News / March 29, 2019

As global temperatures rise, climate change’s impacts on mental health are becoming increasingly evident. Recent research has linked elevated temperatures to an increase in violence, stress and decreased cognitive function leading to impacts such as reduced test scores, lowered worker productivity and impaired decision-making.

Show body Show body

Effects of Climate Change on Hunger

News / March 19, 2019

As the climate changes, where plants grow best is predicted to shift. Crops that once thrived as a staple in one region may no longer be plentiful enough to feed a community that formerly depended on it. Beyond where plants grow, there’s also the issue of how they grow. Evidence suggests that plants grown in the presence of high carbon dioxide levels aren’t as nutritious.

Show body Show body

Oceans and the Future of Food

News / January 23, 2019
Stanford’s Center for Ocean Solutions and Center on Food Security and the Environment, together with Springer-Nature, are hosting a workshop focused on building a research agenda that, for the first time, analyzes the role of oceans within the context of global food systems.
 
Massive changes in the global food sector over the next few decades – driven by climate change and other environmental stresses, growing population and income, advances in technology, and shifts in policies and trade patterns – will have profound implications for the oceans and vice versa.
Show body Show body

The Double-Edged Sword of Palm Oil

Blog / January 16, 2019

Nearly ubiquitous in products ranging from cookies to cosmetics, palm oil represents a bedeviling double-edged sword. Widespread cultivation of oil palm trees has been both an economic boon and an environmental disaster for tropical developing-world countries, contributing to large-scale habitat loss, among other impacts.

Show body Show body

Food system failures in our age of abundance

Blog / January 11, 2019

Twelve-year-old Lena is growing up poor and malnourished on Chicago’s West Side. She buys Blue Juice and Hot Chips from the corner store on her way to school. She and her classmates can afford the flavoured sugar water and salty starch, but this cheap “food” that fills up her stomach provides no nutritional value. 

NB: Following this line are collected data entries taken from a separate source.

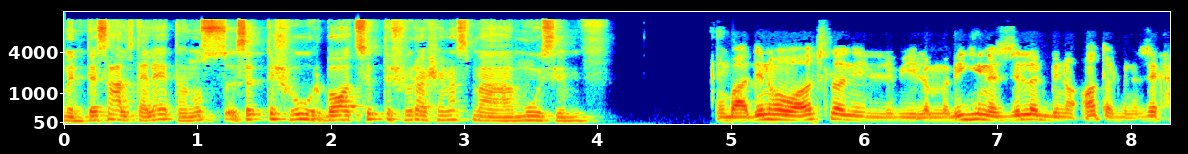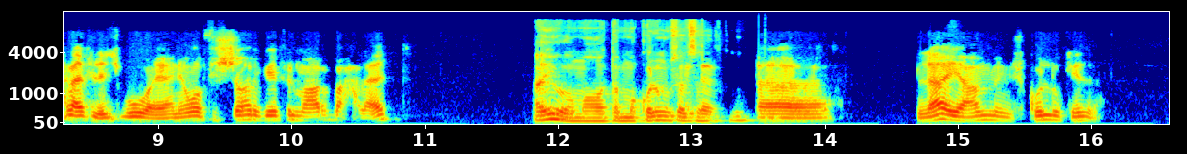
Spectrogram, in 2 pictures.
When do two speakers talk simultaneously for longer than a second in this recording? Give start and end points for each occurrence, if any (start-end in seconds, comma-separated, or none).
none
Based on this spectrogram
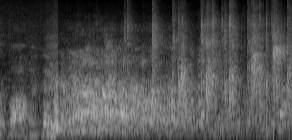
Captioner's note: laughter, applause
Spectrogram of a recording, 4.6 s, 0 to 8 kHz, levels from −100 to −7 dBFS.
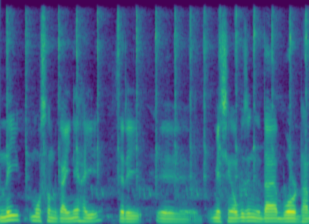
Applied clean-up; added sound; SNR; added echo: none; Mechanisms / Bicycle; 19 dB; none.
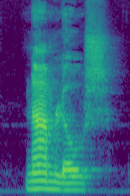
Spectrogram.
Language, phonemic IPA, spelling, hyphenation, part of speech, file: Dutch, /ˈnaːm.loːs/, naamloos, naam‧loos, adjective, Nl-naamloos.ogg
- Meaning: nameless, anonymous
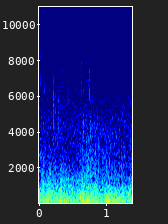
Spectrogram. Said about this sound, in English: Oh, now it's raining again.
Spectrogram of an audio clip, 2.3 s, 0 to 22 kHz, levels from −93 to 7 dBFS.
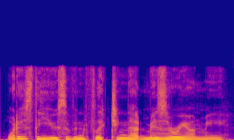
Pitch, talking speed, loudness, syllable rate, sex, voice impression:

Show body Show body

Connecting food and agriculture professionals

Q&A / October 12, 2018

The recently launched Stanford Alumni in Food & Ag group aims to bring together Stanford graduates with a background or interest in food and agriculture issues. Tannis Thorlakson, one of the group’s creators, works as the environmental lead for Driscoll’s in the U.S. and Canada, and recently earned her Ph.D. from Stanford’s E-IPER program. She hopes the group will help alumni stay connected with cutting-edge research and stay up-to-date on news within the food and agriculture space.

Show body Show body

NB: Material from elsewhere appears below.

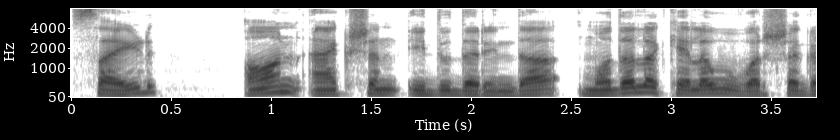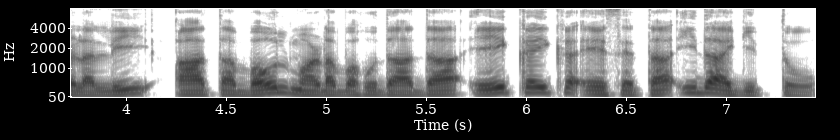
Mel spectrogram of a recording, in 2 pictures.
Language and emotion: Kannada, neutral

Three new center directors look to the future at FSI

News / October 2, 2018

FSI's three new center directors, Anna Grzymala-Busse, Colin Kahl, and David Lobell, outline their vision.

Show body

Marshall Burke Interview: "The Future of Everything with Russ Altman"

News / September 26, 2018

Marshall Burke, assistnat professor of Earth system science and deptuy director at the Center on Food Security and the Enviroment shares his insights on how climate change is already impacting human behavior and what interventions are cost effective when it comes to combating the global change in climate.

Show body Show body

Notes from an Iowa Farm: Prices, Politics, and Precipitation

News / September 24, 2018

These field notes constitute my seventh summer report from our Iowa farm.  As readers of prior postings may remember, my wife and I own a medium-sized farm in east-central Iowa that produces corn, soybeans, and beef from a cow-calf herd.

Show body Show body

Climate change projected to increase insect-driven crop loss

News / August 31, 2018

But new research is showing that climate change is expected to accelerate rates of crop loss due to the activity of another group of hungry creatures — insects. A paper published Aug. 31 in the journal Science reports that insect activity in today's temperate, crop-growing regions will rise along with temperatures. Researchers project that this activity, in turn, will boost worldwide losses of rice, corn and wheat by 10-25 percent for each degree Celsius that global mean surface temperatures rise.

Show body Show body

Pages